Z.S. — This may sound strange, but what I saw, whom I met, what conversations I had, their tone and character - everything was expected for me. Once again, I was convinced that the Armenians, regardless of the conditions and society they live in, the language they speak - they are all Armenians by their very nature. They are so similar, but at the same time so different from each other. I did not feel alienation at all. Naturally, I often talked to a large number of people, because I received more than 10 thousand votes during my election as mayor of Glendale. You might think that dealing with the Armenian community of the United States is a common thing for me, but yesterday I felt as comfortable here as at home. The atmosphere was completely Armenian.
A.G. — Which countries are you planning to visit the next?
Z.S. — On September 22, togehther with the Prime Minister, we will visit the United States, but before that I will visit Russia again, this time — not only Moscow. It is possible that at the end of August I will go to Cyprus in the framework of coordination of all Cyprus-Greece-Armenia problems. Now we are moving to this format, you probably followed, you know.

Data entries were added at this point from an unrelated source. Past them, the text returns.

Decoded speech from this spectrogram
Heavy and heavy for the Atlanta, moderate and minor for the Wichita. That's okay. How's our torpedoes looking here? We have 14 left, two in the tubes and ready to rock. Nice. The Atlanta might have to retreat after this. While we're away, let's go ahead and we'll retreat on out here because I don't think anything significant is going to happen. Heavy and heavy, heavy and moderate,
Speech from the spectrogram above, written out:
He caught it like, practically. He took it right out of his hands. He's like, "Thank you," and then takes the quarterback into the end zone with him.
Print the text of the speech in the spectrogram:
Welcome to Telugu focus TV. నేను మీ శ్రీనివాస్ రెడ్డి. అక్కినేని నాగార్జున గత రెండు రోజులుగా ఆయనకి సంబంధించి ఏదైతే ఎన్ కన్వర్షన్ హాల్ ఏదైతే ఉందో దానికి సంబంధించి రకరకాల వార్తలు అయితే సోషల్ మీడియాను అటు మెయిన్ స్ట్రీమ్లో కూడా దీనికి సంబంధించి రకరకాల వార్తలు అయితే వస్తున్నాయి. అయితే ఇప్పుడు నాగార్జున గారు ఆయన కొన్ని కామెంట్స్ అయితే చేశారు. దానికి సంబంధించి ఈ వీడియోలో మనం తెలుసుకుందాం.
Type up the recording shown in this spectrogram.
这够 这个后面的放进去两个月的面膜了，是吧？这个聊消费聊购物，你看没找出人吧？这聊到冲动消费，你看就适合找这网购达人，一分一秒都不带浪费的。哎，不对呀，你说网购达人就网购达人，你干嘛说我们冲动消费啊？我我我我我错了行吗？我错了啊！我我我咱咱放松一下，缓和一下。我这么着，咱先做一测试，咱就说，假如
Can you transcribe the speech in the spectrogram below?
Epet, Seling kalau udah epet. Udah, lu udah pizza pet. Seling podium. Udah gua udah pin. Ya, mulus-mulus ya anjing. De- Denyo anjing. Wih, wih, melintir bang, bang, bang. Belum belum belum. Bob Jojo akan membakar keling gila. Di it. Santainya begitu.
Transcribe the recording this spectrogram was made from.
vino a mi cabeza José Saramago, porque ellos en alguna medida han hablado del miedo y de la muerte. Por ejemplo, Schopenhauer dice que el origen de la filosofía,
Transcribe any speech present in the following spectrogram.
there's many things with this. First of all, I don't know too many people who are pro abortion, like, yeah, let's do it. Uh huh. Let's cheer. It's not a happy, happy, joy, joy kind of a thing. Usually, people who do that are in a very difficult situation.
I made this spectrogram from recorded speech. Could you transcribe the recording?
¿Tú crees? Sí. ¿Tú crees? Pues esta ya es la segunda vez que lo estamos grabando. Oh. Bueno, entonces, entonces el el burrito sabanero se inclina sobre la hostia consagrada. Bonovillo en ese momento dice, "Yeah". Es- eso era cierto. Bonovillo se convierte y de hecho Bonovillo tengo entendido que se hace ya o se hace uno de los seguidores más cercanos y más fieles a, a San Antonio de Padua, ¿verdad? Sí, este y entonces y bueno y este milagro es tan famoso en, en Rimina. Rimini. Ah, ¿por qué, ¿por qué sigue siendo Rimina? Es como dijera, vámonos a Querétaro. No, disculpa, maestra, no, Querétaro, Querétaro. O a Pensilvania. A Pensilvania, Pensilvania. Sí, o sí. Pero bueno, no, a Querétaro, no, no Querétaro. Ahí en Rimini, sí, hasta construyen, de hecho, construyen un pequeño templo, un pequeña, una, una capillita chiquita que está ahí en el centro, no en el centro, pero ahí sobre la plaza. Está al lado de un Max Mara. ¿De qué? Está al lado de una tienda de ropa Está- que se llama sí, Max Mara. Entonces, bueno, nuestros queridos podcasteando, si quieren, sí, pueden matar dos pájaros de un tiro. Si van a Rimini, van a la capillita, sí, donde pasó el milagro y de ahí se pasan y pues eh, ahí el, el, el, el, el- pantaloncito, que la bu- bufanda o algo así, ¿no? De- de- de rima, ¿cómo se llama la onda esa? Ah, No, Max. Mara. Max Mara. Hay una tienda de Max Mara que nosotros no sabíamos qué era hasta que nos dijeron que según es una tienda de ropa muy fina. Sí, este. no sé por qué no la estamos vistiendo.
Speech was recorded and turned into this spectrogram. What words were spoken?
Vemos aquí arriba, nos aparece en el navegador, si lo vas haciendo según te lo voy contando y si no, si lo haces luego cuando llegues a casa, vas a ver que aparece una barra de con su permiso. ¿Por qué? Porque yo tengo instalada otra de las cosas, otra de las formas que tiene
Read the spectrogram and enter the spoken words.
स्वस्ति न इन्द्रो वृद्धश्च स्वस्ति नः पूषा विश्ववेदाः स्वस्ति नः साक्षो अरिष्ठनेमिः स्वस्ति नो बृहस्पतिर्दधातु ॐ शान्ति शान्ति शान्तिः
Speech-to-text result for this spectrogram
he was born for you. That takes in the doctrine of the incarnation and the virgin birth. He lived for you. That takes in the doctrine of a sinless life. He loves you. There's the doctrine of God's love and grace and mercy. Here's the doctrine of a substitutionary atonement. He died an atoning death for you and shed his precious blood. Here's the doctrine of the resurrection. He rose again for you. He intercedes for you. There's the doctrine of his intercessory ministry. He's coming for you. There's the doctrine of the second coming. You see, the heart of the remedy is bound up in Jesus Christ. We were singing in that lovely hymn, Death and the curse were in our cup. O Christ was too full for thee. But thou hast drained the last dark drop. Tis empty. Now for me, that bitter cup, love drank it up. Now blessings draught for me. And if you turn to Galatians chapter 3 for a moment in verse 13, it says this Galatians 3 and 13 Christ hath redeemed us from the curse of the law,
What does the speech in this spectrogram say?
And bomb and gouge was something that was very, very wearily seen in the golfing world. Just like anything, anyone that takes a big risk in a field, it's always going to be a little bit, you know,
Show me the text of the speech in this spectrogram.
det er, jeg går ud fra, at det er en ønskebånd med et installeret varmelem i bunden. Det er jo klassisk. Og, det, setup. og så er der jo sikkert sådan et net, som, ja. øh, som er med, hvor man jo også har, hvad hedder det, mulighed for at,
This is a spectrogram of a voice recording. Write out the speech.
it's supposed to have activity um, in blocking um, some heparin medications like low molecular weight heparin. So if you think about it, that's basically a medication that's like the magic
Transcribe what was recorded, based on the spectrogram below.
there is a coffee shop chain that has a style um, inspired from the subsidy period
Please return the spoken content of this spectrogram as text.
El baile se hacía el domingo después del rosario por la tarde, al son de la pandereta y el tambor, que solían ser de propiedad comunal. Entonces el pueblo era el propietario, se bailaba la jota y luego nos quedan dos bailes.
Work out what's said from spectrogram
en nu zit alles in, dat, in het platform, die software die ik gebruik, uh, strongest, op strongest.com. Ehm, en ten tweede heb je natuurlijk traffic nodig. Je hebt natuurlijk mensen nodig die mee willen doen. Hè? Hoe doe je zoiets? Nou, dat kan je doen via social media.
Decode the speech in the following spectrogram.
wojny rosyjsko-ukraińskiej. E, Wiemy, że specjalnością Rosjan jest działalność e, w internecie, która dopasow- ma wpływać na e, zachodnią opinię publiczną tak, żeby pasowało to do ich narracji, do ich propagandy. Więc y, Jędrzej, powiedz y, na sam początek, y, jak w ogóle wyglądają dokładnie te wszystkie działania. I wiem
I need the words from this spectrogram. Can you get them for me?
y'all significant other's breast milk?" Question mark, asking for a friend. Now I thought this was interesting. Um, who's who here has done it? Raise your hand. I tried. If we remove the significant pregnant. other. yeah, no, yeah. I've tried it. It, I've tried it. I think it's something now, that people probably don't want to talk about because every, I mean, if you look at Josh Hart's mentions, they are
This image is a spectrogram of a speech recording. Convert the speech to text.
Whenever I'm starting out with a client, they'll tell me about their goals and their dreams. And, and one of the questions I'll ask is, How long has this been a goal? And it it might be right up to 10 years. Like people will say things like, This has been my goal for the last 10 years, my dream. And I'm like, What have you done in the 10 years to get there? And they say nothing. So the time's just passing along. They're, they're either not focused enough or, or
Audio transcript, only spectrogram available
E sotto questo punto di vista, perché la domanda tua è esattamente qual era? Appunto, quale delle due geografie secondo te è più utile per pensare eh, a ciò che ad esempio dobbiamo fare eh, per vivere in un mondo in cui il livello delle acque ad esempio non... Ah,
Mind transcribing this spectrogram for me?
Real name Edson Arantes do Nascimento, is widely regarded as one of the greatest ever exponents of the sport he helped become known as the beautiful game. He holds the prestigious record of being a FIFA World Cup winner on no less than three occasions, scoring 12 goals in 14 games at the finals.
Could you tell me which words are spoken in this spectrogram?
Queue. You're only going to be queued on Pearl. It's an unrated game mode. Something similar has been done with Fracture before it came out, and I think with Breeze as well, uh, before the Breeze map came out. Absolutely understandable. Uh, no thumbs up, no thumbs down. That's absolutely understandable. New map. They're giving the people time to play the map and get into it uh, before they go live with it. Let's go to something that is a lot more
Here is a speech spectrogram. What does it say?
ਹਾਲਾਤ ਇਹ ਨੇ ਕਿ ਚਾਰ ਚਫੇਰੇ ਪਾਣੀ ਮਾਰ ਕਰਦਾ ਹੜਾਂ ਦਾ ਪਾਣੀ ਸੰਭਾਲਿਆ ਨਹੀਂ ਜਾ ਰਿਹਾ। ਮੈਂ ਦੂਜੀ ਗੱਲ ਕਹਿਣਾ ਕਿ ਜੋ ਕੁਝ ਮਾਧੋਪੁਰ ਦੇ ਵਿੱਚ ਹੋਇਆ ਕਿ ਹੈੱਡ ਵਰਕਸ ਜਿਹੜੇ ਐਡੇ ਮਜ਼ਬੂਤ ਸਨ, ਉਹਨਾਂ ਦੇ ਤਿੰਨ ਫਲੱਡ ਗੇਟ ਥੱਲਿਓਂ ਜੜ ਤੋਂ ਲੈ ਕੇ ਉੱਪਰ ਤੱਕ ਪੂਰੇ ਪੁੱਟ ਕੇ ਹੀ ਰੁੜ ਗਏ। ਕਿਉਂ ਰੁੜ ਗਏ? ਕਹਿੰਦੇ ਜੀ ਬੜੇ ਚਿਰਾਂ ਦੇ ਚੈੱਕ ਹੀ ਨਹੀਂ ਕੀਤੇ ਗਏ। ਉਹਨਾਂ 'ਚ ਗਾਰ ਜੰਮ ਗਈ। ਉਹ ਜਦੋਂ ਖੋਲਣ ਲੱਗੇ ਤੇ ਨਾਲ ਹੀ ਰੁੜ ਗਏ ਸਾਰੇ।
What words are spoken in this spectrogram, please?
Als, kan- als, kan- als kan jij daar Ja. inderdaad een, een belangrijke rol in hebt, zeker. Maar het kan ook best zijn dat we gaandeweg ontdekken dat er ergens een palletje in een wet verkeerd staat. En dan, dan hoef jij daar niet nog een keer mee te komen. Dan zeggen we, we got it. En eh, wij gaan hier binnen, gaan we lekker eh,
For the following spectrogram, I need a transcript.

A.G. — Thank you for the interview and Good luck.
Zareh Sinanyan was born on December 4, 1973 in Yerevan.
His father, Nuran Sinanyan, was born in Constantinople; his mother, Ersile Sinanyan, was born in Yerevan.
He studied in Yerevan, at secondary school No. 172 and at the music school named after Sayat-Nowy. On May 10, 1988, the family moved to the United States and settled in Burbank (California - approx.). In one of his interviews about the reasons for the move, Zareh Sinanyan said the following: “My parents thought that it was impossible to live freely in the Soviet Union and that children could not have a good future there.”
He studied at high school after John Muir, in 1992 he graduated from high school in Burbank, and from 1992-1997 studied at the University of California, Los Angeles (UCLA) with a degree in History and Political Science. Then he continued his education at the University of Southern California (USC), which he graduated in 2000.
He was twice elected mayor of Glendale. Before becoming mayor, he worked in various law firms.
His wife, Lori Sinanyan, is an Armenian, born in the USA, where her parents moved from Bulgaria. The spouses have four children: a daughter and three sons.
Since 2019, by the decision of the Prime Minister of the Republic of Armenia, he has been appointed the High Commissioner of Diaspora Affairs of Armenia
Interviewed by Anna Givargizyan
Moscow, July 19, 2019
Source: Zham Magazine
Translation from Armenian: Armat National Platforms